--- What needs to be done ---
Search the material below for the string "this" and list each line that holds it.

--- Supplied records ---
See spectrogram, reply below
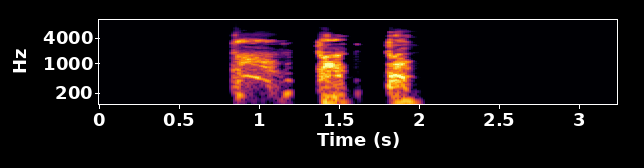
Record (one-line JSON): {"three_cough_length": "3.2 s", "three_cough_amplitude": 25418, "three_cough_signal_mean_std_ratio": 0.32, "survey_phase": "beta (2021-08-13 to 2022-03-07)", "age": "18-44", "gender": "Male", "wearing_mask": "No", "symptom_cough_any": true, "symptom_new_continuous_cough": true, "symptom_runny_or_blocked_nose": true, "symptom_sore_throat": true, "symptom_fatigue": true, "symptom_change_to_sense_of_smell_or_taste": true, "symptom_onset": "2 days", "smoker_status": "Never smoked", "respiratory_condition_asthma": false, "respiratory_condition_other": false, "recruitment_source": "Test and Trace", "submission_delay": "1 day", "covid_test_result": "Positive", "covid_test_method": "RT-qPCR", "covid_ct_value": 24.2, "covid_ct_gene": "ORF1ab gene"}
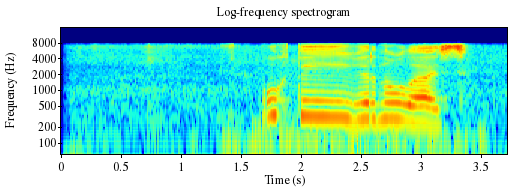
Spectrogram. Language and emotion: Russian, positive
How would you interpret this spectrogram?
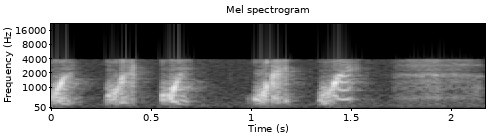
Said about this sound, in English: Now, there are native squirrels here, but the ones you're more likely to see in this park are the exotic fox squirrels that come from the Midwest. And if you listen for them, they make sort of a quacking noise, kind of a quack, quack.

--- Written reply ---
How would you interpret this spectrogram?
Said about this sound, in English: Now, there are native squirrels here, but the ones you're more likely to see in this park are the exotic fox squirrels that come from the Midwest. And if you listen for them, they make sort of a quacking noise, kind of a quack, quack.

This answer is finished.